Construction group posts record profit but legacy jobs continue to drag
Clients that put work on hold due to the Brexit vote are starting to recommit to development, according to Galliford Try’s new construction chief executive Bill Hocking.
Hocking (pictured), who joined from Skanska last September and took over running construction from Ken Gillespie this summer, said the EU referendum had impacted on four of its jobs, each worth around £20m-£50m.
Of these four jobs, clients had recommitted to two of them while the other two had been cancelled, Hocking told Building.
“There’s been a bit of a hiatus,” Hocking said. “But it’s been very limited. Two jobs have now been confirmed to kick off again in March next year.”
Hocking said it was difficult to say what the long term impact of the referendum result would be, but he was “more encouraged now” than in the immediate aftermath, adding: “In a year or so’s time we’ll have a better idea of what Brexit will look like.”
Hocking said the firm had seen no impact from the Brexit vote so far on “people wanting to get in or out of the UK construction industry”, but he said he would be “concerned” by any attempts to tighten the immigration system, given major programmes like HS2 and Crossrail 2 are in the pipeline.

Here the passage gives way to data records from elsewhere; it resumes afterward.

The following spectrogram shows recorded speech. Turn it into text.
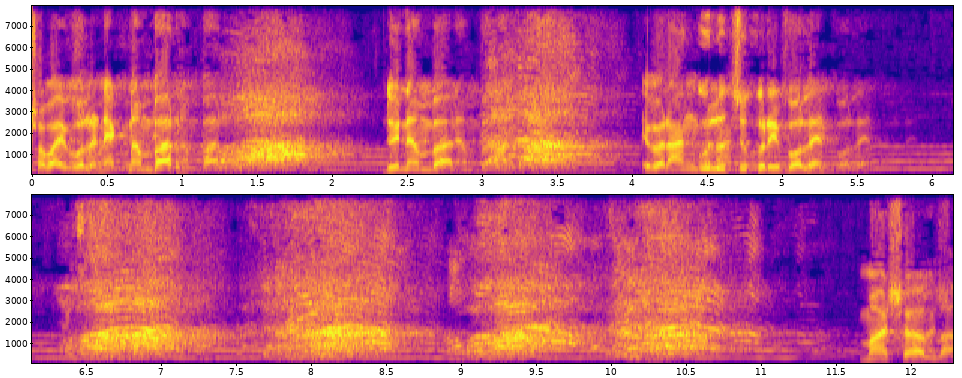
সবাই বলেন, এক নাম্বার। দুই নাম্বার। এবার আঙ্গুল উঁচু করে বলেন। মাশা আল্লাহ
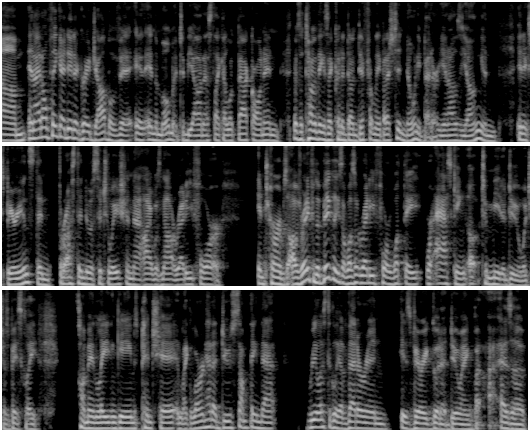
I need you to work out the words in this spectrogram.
Um, and I don't think I did a great job of it in, in the moment, to be honest. Like I look back on it, and there's a ton of things I could have done differently, but I just didn't know any better. You know, I was young and inexperienced and thrust into a situation that I was not ready for in terms I was ready for the big leagues. I wasn't ready for what they were asking up to me to do, which is basically come in late in games, pinch hit, and like learn how to do something that realistically a veteran is very good at doing. But as a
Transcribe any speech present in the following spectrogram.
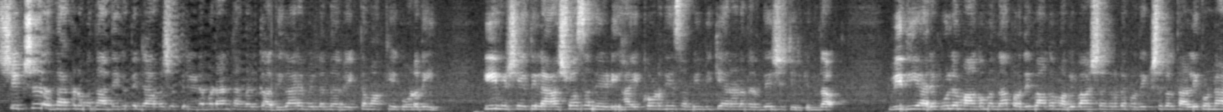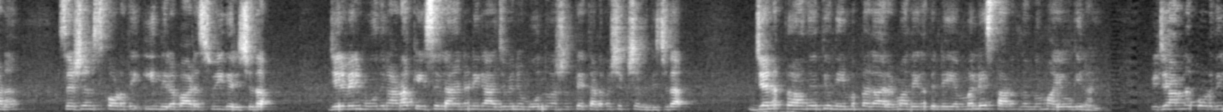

Imports are obviously more due to the drop in value of sterling. That cost pressure is coming in and we’re pricing that into our tenders now, as are our competitors
Commenting on the prospect of a drop in tender prices, as forecast by several QSs including Arcadis this morning, Hocking said: “I don’t see another crunch coming.”

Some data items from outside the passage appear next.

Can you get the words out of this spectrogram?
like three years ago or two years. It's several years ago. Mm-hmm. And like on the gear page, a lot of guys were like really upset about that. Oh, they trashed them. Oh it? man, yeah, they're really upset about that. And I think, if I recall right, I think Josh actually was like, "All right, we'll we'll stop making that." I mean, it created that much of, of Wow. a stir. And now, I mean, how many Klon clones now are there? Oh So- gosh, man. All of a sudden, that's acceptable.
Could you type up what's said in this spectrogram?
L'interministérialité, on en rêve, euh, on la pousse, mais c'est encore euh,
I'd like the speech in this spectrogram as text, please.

He added: “Imports are obviously more due to the drop in value of sterling. That cost pressure is coming in and we’re pricing that into our tenders now, as are our competitors. But I’m hoping the government will loosen its grip on fiscal policy and start spending.”
In results for the year to June 2016 posted this morning, Galliford Try posted record pre-tax profit of £135m, up from £114m the previous year.

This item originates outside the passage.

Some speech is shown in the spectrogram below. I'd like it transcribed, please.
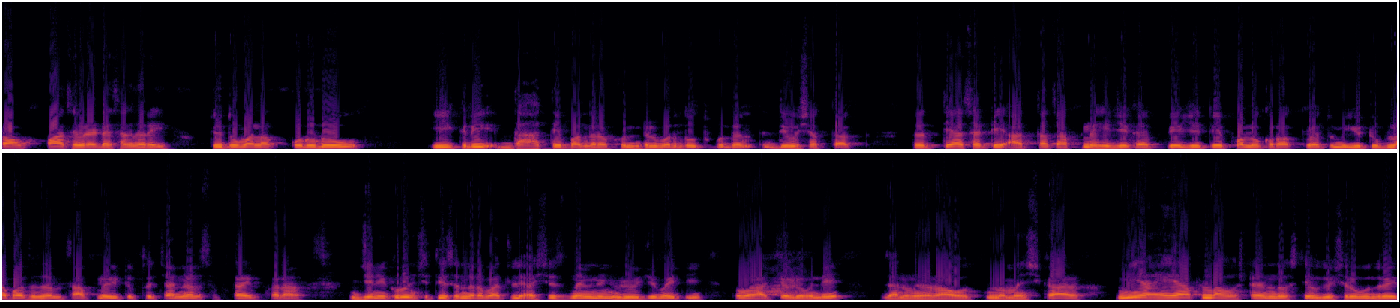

However, legacy construction jobs won in a tighter market continued to hold back profit.
Margins at the firm’s construction division - which hit £1.5bn revenue over the year, two years ahead of its 2018 target - sllipped back to 1.1%, down from 1.2%.
The firm said it was continuing to close out problem contracts at lower margins than its newer work and consequently this would “hold back” profit this financial year as well.
Hocking said it was “difficult to call accurately” when all the firm’s legacy jobs would close out, but said work won over the past two years was in line with the firm’s target of hitting 2% to 2.5% construction margins by 2018.
With the construction divison now having hit its £1.5bn revenue target, Hocking said his focus would be “more on the bottom line than the top line” and making it a “leaner” operation.
The construction order book dipped to £3.5bn, down from £3.8bn.
Overall revenue rose 10% to £2.67bn, up from £2.43bn.
Linden Homes continued to grow, with completions up to 3,078, up from 2,769. The division’s profit margin also increased to 17.5%, up from 16%.
The firm increased its dividend 21% to 82p.
This week Galliford Try announced its regeneration arm had opened a new office in Bristol and kicked off with a £42m contract to build a 261-home retirement village in nearby Stoke Gifford. Galliford Try Partnerships plans to also open a new central southern office this year.
Other major wins over the past six months include a £12m Hilton hotel overlooking the world famous Old Trafford cricket ground (pictured) and a prized spot on the £5bn P22 health framework.
Gillespie stepped down from the board over the summer ahead of retiring next February.